Now, you asked if you will gain weight if you eat more calories and go Keto. No, I don't think so. Try this: eat 50 more kilocalories per day each week and decreased your carbs by 10% each week. So, if you start by eating 1200 kilocalories and 100 grams of carbs, week 1 would be 1250 Calories and 90 grams of net carbs. Keep doing this for a little while and see how you feel. I wouldn't weight yourself for at least 1 month as water weight can fluctuate. Do you want to try that and then check in in 1 month? Martina and I are always happy to be a resource on your journey to health.

Reply

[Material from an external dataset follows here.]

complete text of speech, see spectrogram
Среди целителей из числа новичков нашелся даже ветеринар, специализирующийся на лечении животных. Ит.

Nick I just wanted to say how much I appreciate your response. I don't see that often and I read a lot of blogs! I will do what you suggest and I can't wait to see what happens. I'm so excited to get started! I've been trapped in the same weight loss-weight gain cycle for way too long and I know I can't keep going like that. The option is either to face the fact that I won't be able to lose weight or try something else to address the root cause of this. Thank you so much, will report back!

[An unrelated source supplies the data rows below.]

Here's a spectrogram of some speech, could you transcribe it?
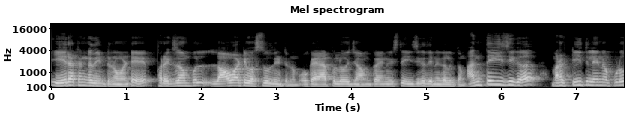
ఏ రకంగా తింటున్నాం అంటే ఫర్ ఎగ్జాంపుల్ లావాటి వస్తువులు తింటున్నాం. ఒక యాపిల్ జామకాయను ఇస్తే ఈజీగా తినగలుగుతాం. అంతే ఈజీగా మనకు టీత్ లేనప్పుడు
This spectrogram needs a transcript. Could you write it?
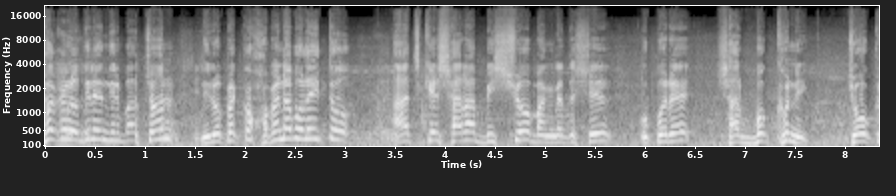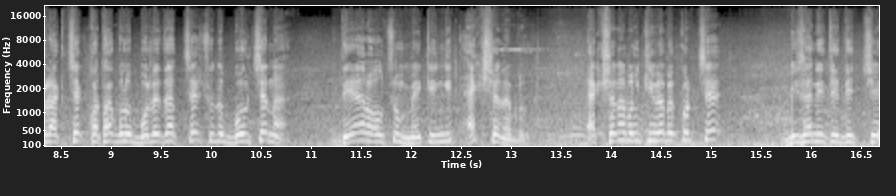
সরকারের অধীনে নির্বাচন নিরপেক্ষ হবে না বলেই তো আজকে সারা বিশ্ব বাংলাদেশের উপরে সার্বক্ষণিক চোখ রাখছে, কথাগুলো বলে যাচ্ছে, শুধু বলছে না they are also making it actionable actionable কীভাবে করছে? ভিসা নীতি দিচ্ছে,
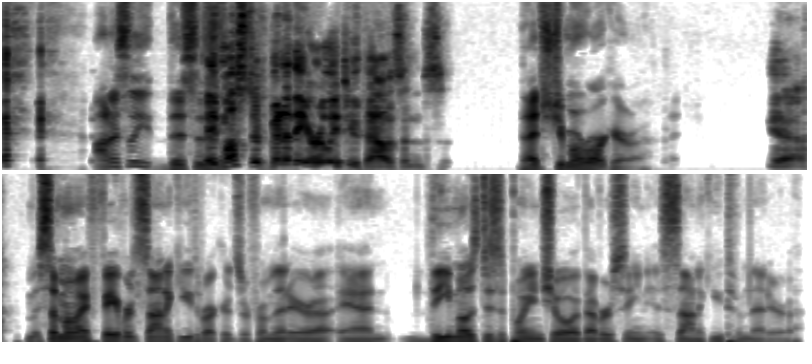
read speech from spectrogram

Reply

Jenna, it's my pleasure. The reason Martina makes her livelihood on low-carb high-fat, and the reason I'm doing an MD PhD on the topic and devoting my life to it, is because we've both experienced its life-changing impact on health personally. She cured thyroid disease. I've resolved my ulcerative colitis, osteoporosis, and given myself a better chance of long life without Alzheimer's despite being AopE4/4. For both of us, it's personally and we can empathize with that hopeless feeling one can feel when they feel like they've tried everything and put every effort forward and nothing has helped. You have a community of support if you look for it and I promise you there isn't a person in the world who literally can't achieve a healthy weight. A few are unlucky enough to have serious medical problems like Cushings disease that require medical interventions, but for most it's just an issue of poor information and misdirection. First step for you sounds like improving your metabolism. Then you can move forward to optimize body composition in a healthy way. You can be lean, high energy, and metabolically healthy. It's in your future! Just need the right information and support!

Reply

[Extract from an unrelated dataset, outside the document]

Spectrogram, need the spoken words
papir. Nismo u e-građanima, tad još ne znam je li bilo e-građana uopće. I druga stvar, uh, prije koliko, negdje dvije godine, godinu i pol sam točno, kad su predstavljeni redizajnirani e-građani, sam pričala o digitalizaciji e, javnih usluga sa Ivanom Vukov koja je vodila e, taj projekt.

Thank you Nicholas! I had no idea about any of this. I love the idea of meal golf. I think I may trade calorie for that and see how it goes.
Question, is there a way to figure out if I’ve damaged my metabolism from counting calories and possibly restricting calories a little bit?

Reply

Yes, indeed there is a way, or ways. The best thing to do is to get a basal metabolic rate (BMR) respiratory test. Basically, you lay down for 15-30 minutes while a machine measures the gases you exhale. Your exhalations give insight into your cellular respiration and tell you how many calories per day you burn at complete rest. If this number is a lot lower than calculations based on you weight, age, and sex predict it suggests you’re “metabolically damaged.”
Another thing you can do is get a thyroid panel, including free and total T3 measures (these are often excluded but the most important). If your T3 levels are low that can also suggest metabolic adjustments to save calories. A caveat to this is that T3 can actually decrease with weight loss from cutting carbs BUT specially in that instance your basal metabolic rate doesn’t appear to decrease but of improved thyroid hormone sensitivity. That is, at least, the prevailing thought.
But let me be clear that metabolic damage/adjustments from caloric restriction aren’t necessarily bad for your long term health nor are they irreversible. To recover if you are “adjusted,” I’d suggested slowly bringing your calories per day up (ironic I know, but for this you may want to track; call me a hypocrite but more of the same foods is more energy) bringing your carbs down at the same time.  
Good luck!

Reply